86. David Wilson (ADP: Mid 9th round) -- Flip on a game or two of Wilson's at Virginia Tech, and I guarantee you'll be impressed. In a slow year for surefire running back producers, it's picks like Wilson who could get you over the top. He'll blow by Ahmad Bradshaw sooner rather than later.
87. Santonio Holmes (ADP: Early 9th round) -- New Jets OC Tony Sparano intends to run a smash-mouth offense that takes vertical shots in the rare instances it drops back to pass. Holmes theoretically fits the new scheme, and his miserable 2011 season has favorably torpedoed his ADP. You won't find many borderline WR3/4 types who can bring more talent to the table.
88. Michael Crabtree (ADP: Mid 10th round) -- The 49ers have added three receivers who will all command playing time, and Vernon Davis' role seems likely to increase in Jim Harbaugh's second year.
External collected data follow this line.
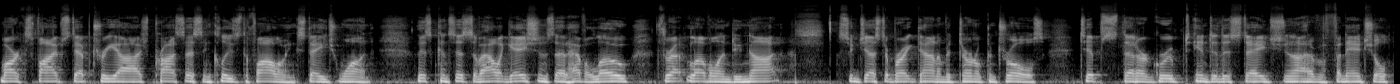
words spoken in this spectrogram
Mark's five step triage process includes the following Stage one this consists of allegations that have a low threat level and do not suggest a breakdown of internal controls. Tips that are grouped into this stage do not have a financial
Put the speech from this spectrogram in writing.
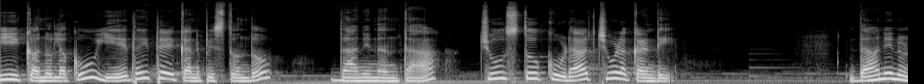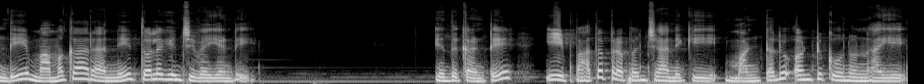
ఈ కనులకు ఏదైతే కనిపిస్తుందో దానినంతా చూస్తూ కూడా చూడకండి. దాని నుండి మమకారాన్ని తొలగించి వేయండి. ఎందుకంటే ఈ పాత ప్రపంచానికి మంటలు అంటుకోనున్నాయి.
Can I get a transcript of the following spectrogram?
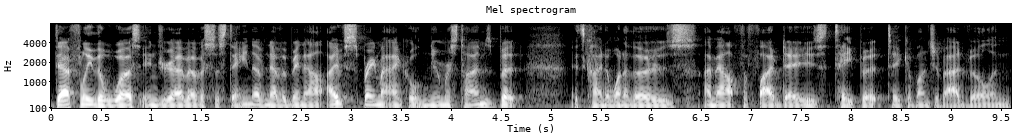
definitely the worst injury I've ever sustained. I've never been out. I've sprained my ankle numerous times, but it's kind of one of those I'm out for five days, tape it, take a bunch of Advil, and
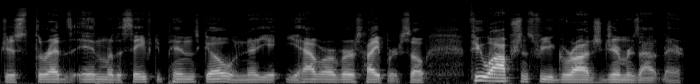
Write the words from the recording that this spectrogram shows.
Just threads in where the safety pins go, and there you, you have a reverse hyper. So, a few options for you garage gymmers out there.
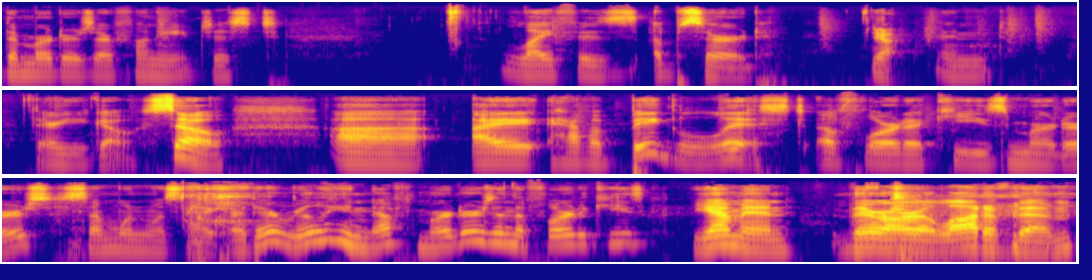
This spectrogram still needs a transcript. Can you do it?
the murders are funny. Just life is absurd. Yeah. And there you go. So, uh, I have a big list of Florida Keys murders. Someone was like, Are there really enough murders in the Florida Keys? Yeah, man, there are a lot of them.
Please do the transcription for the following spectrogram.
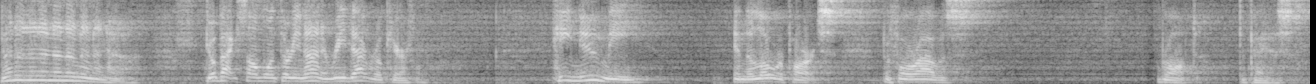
no, no, no, no, no, no, no, no, no. Go back to Psalm 139 and read that real careful. He knew me in the lower parts before I was brought to pass.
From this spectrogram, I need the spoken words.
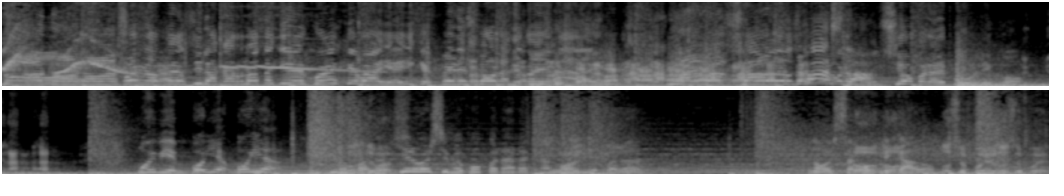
No, no, no. vas a Bueno, entrar. pero si la Carlota quiere el jueves, que vaya y que espere sola, que no hay nada ahí. Nuevos sábados para función para el público. Muy bien, voy a, voy a, quiero, ¿Dónde parar, vas? quiero ver si me puedo parar acá en medio no. para... No, está No, complicado. No, no se puede, no se puede.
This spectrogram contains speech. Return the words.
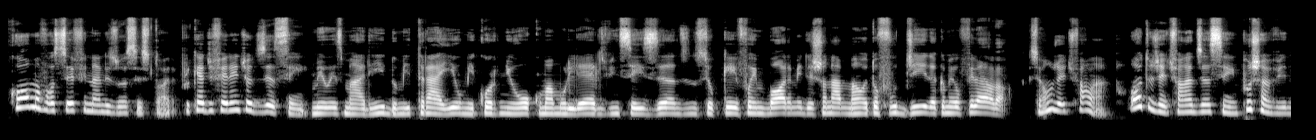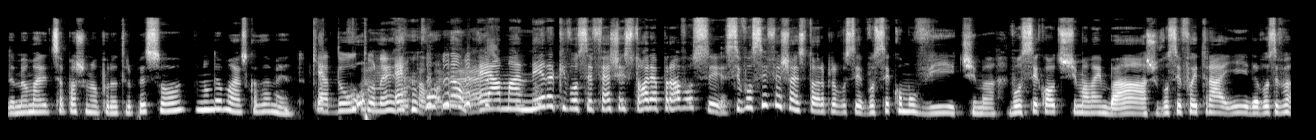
Como você finalizou essa história? Porque é diferente eu dizer assim: meu ex-marido me traiu, me corneou com uma mulher de 26 anos, não sei o quê, foi embora, me deixou na mão, eu tô fodida com meu filho. lá, lá. Isso é um jeito de falar. Outro jeito de falar é dizer assim: puxa vida, meu marido se apaixonou por outra pessoa, não deu mais o casamento. Que adulto, né? É, co- não, é a maneira que você fecha a história pra você. Se você fechar a história pra você, você como vítima, você com a autoestima lá embaixo, você foi traída, você foi-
Crabtree finished as the No. 33 fantasy receiver in 2011, and that's roughly his 2012 ceiling.
89. Shonn Greene (ADP: Mid 5th round) -- Greene underwhelms in terms of versatility and talent, and his top-55 ADP suggests fantasy owners are still hoping Greene rediscovers 2009 playoff form. It's not happening. Greene's volume could keep him afloat as a very back-end RB2, but he offers nothing resembling upside and may have suspect job security. We'd encourage you to aim higher.
90. Isaac Redman (ADP: Late 4th round) -- With just over two weeks left before camp, Redman takes the cake as the most overvalued running back according to early ADP. Read more about Redman in my Draft Guide column. If you draft him and he starts out well, be sure to quickly sell him high.
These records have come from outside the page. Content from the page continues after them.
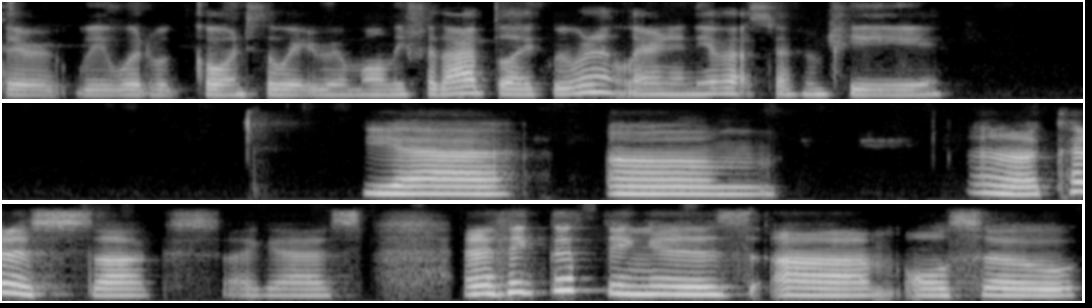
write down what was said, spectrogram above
there we would go into the weight room only for that. But like we wouldn't learn any of that stuff in. PE. Yeah. Um, I don't know, it kind of sucks, I guess. And I think the thing is, um, also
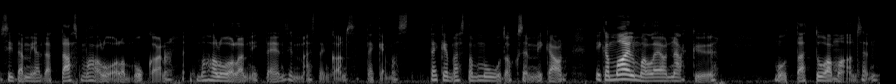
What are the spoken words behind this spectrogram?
sitä mieltä, että tässä mä haluan olla mukana. Että mä haluan olla niiden ensimmäisten kanssa tekemässä, tekemästä muutoksen, mikä, on, mikä maailmalle jo näkyy, mutta tuomaan sen,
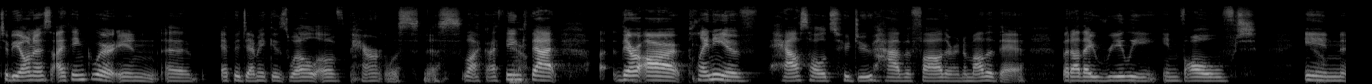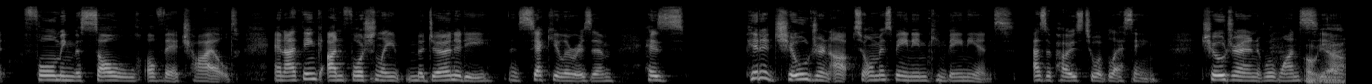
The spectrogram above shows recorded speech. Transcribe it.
to be honest, I think we're in a epidemic as well of parentlessness. Like, I Yeah. think that uh, there are plenty of households who do have a father and a mother there, but are they really involved Yeah. In forming the soul of their child? And I think, unfortunately, modernity and secularism has pitted children up to almost be an inconvenience as opposed to a blessing. Children were once, Oh, you know,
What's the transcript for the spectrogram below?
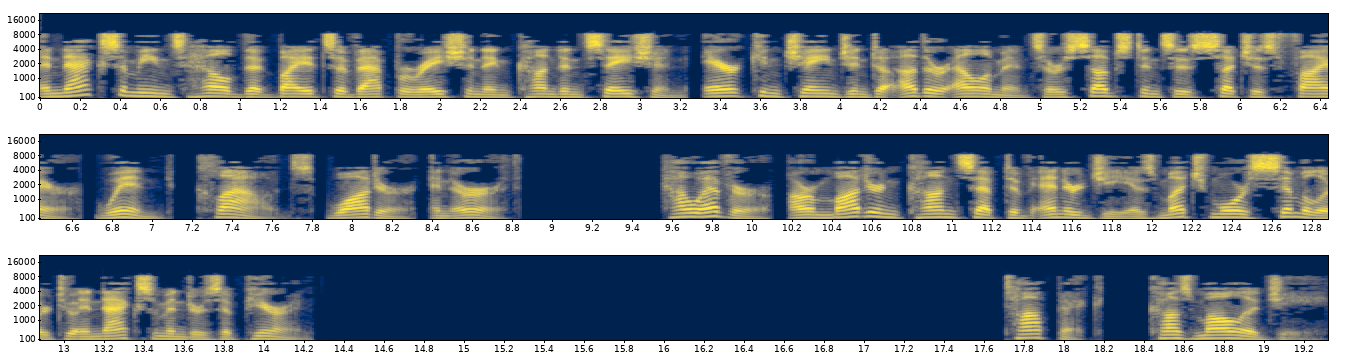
Anaximenes held that by its evaporation and condensation, air can change into other elements or substances such as fire, wind, clouds, water, and earth. However, our modern concept of energy is much more similar to Anaximander's apeiron. Cosmology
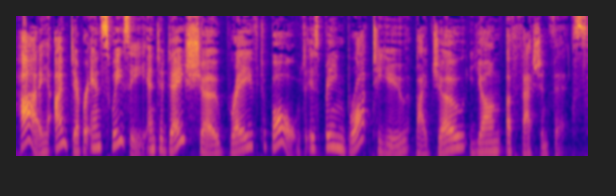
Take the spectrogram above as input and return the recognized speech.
Hi, I'm Deborah Ann Sweezy, and today's show, Brave to Bold, is being brought to you by Jo Young of Fashion Fix.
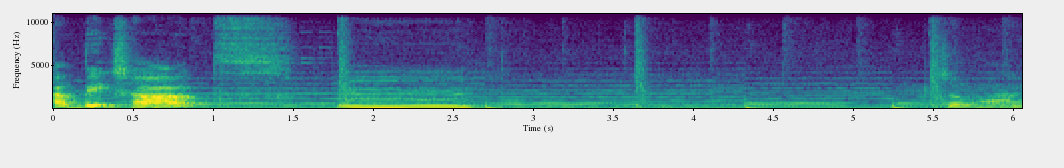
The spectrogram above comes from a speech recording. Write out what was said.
I big chopped mm, July.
91. Darrius Heyward-Bey (ADP: Late 9th round) -- After breaking down some of Heyward-Bey's 2011 games, I wondered whether his lack of physicality as a receiver would 1) Obstruct his long-term development, and 2) Fit the Raiders' new West Coast scheme. DHB remains an explosive, improving player, and he's a value pick as a WR4/flex option at his current Average Draft Position.
92. Sidney Rice (ADP: Mid 9th round) -- Along with Jahvid Best, Rice is as big of a skill-position injury risk as there is in football, following double offseason shoulder surgeries and three concussions in an 11-month span. He's still worth an eighth-round fantasy stab as a No. 1 receiver on a team that has upgraded at quarterback. Rice can give you WR2/3 production when he's on the field.
93. Felix Jones (ADP: Early 11th round) -- In a standard draft, your starting lineup has been filled by round eight and you're seeking high-upside depth. Jones is a talented backup in an explosive offense behind a starter with lots of injury history. He's an every-week RB2 if Murray goes down.
94. Titus Young (ADP: Mid 8th round) -- Young needs to make a move up the Lions' pass-game pecking order, but he certainly has tools to do so. While he may be a season away from WR3 reliability, Young is destined for some big 2012 games as his snaps and targets inevitably climb.
95. Santana Moss (ADP: Mid 10th round) -- Though Leonard Hankerson put some interesting things on 2011 tape and Josh Morgan was brought aboard this offseason, we like a rejuvenated Moss' odds of winning a starting job. As a slot receiver and flanker, Moss could push for 75-80 catches.
96. Mark Ingram (ADP: Late 8th round) -- Ingram would seemingly be a potential post-hype year value pick, but his fantasy "ceiling" isn't much different from his 2011 pre-injury production. And he's coming off a second knee surgery in three years. He has the look of an up-and-down RB3.